§ TASK DIRECTIONS: Exactly as written, return the entries below, minus any pictures.

****************************************

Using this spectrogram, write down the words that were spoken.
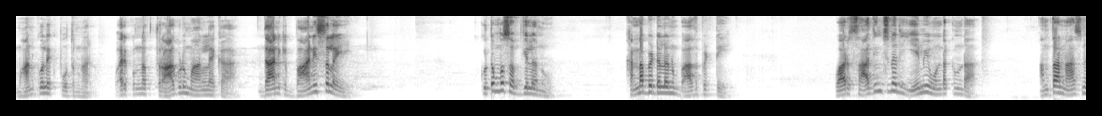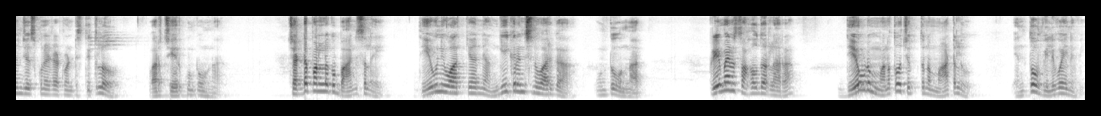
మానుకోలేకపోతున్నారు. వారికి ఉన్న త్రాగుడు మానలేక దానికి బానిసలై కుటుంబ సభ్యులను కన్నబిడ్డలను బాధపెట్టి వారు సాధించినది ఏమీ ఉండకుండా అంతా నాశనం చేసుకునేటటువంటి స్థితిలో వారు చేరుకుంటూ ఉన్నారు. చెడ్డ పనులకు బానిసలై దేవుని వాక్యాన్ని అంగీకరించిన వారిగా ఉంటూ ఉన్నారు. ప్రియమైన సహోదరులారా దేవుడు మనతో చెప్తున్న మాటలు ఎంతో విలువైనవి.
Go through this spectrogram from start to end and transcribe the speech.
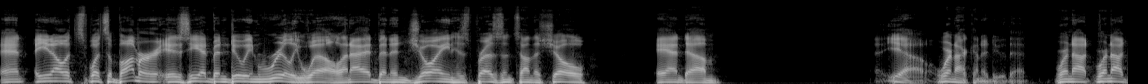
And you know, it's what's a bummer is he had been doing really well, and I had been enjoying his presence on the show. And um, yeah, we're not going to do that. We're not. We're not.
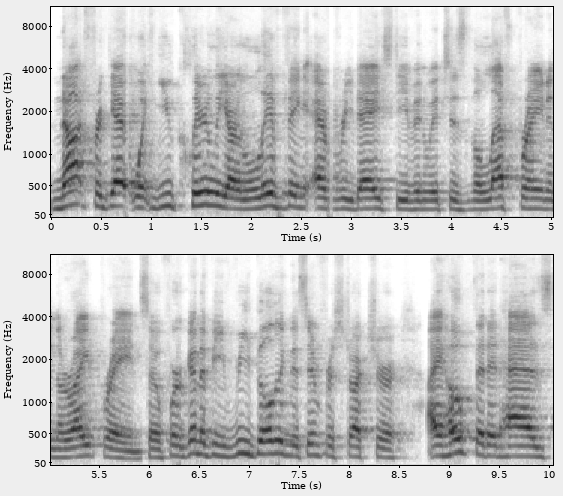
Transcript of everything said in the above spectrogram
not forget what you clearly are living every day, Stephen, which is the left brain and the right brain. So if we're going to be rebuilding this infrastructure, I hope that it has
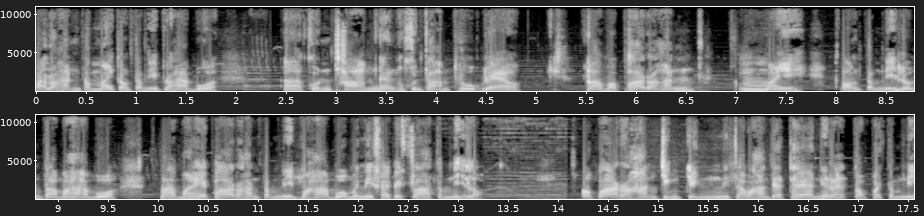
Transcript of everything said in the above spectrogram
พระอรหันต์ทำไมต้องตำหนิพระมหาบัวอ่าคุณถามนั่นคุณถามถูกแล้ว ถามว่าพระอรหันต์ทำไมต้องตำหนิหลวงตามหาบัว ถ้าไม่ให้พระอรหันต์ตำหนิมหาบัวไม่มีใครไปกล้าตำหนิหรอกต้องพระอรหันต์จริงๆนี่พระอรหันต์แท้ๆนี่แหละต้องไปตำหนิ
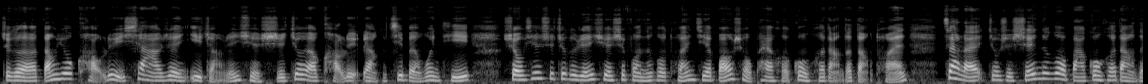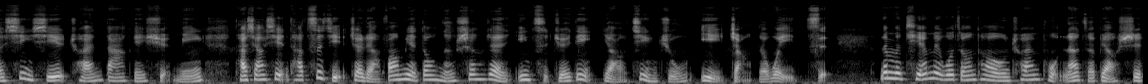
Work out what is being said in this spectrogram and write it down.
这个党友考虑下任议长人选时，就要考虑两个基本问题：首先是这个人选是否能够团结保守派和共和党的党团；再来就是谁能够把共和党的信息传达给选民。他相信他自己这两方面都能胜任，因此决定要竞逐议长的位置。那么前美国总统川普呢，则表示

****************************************

§ RESULT:
Using this spectrogram, write down the words that were spoken.
మానుకోలేకపోతున్నారు. వారికి ఉన్న త్రాగుడు మానలేక దానికి బానిసలై కుటుంబ సభ్యులను కన్నబిడ్డలను బాధపెట్టి వారు సాధించినది ఏమీ ఉండకుండా అంతా నాశనం చేసుకునేటటువంటి స్థితిలో వారు చేరుకుంటూ ఉన్నారు. చెడ్డ పనులకు బానిసలై దేవుని వాక్యాన్ని అంగీకరించిన వారిగా ఉంటూ ఉన్నారు. ప్రియమైన సహోదరులారా దేవుడు మనతో చెప్తున్న మాటలు ఎంతో విలువైనవి.
Go through this spectrogram from start to end and transcribe the speech.
And you know, it's what's a bummer is he had been doing really well, and I had been enjoying his presence on the show. And um, yeah, we're not going to do that. We're not. We're not.
Transcript of everything said in the above spectrogram
not forget what you clearly are living every day, Stephen, which is the left brain and the right brain. So if we're going to be rebuilding this infrastructure, I hope that it has
Transcript of everything said in the above spectrogram
พระอรหันต์ทำไมต้องตำหนิพระมหาบัวอ่าคุณถามนั่นคุณถามถูกแล้ว ถามว่าพระอรหันต์ทำไมต้องตำหนิหลวงตามหาบัว ถ้าไม่ให้พระอรหันต์ตำหนิมหาบัวไม่มีใครไปกล้าตำหนิหรอกต้องพระอรหันต์จริงๆนี่พระอรหันต์แท้ๆนี่แหละต้องไปตำหนิ
Work out what is being said in this spectrogram and write it down.
这个党友考虑下任议长人选时，就要考虑两个基本问题：首先是这个人选是否能够团结保守派和共和党的党团；再来就是谁能够把共和党的信息传达给选民。他相信他自己这两方面都能胜任，因此决定要竞逐议长的位置。那么前美国总统川普呢，则表示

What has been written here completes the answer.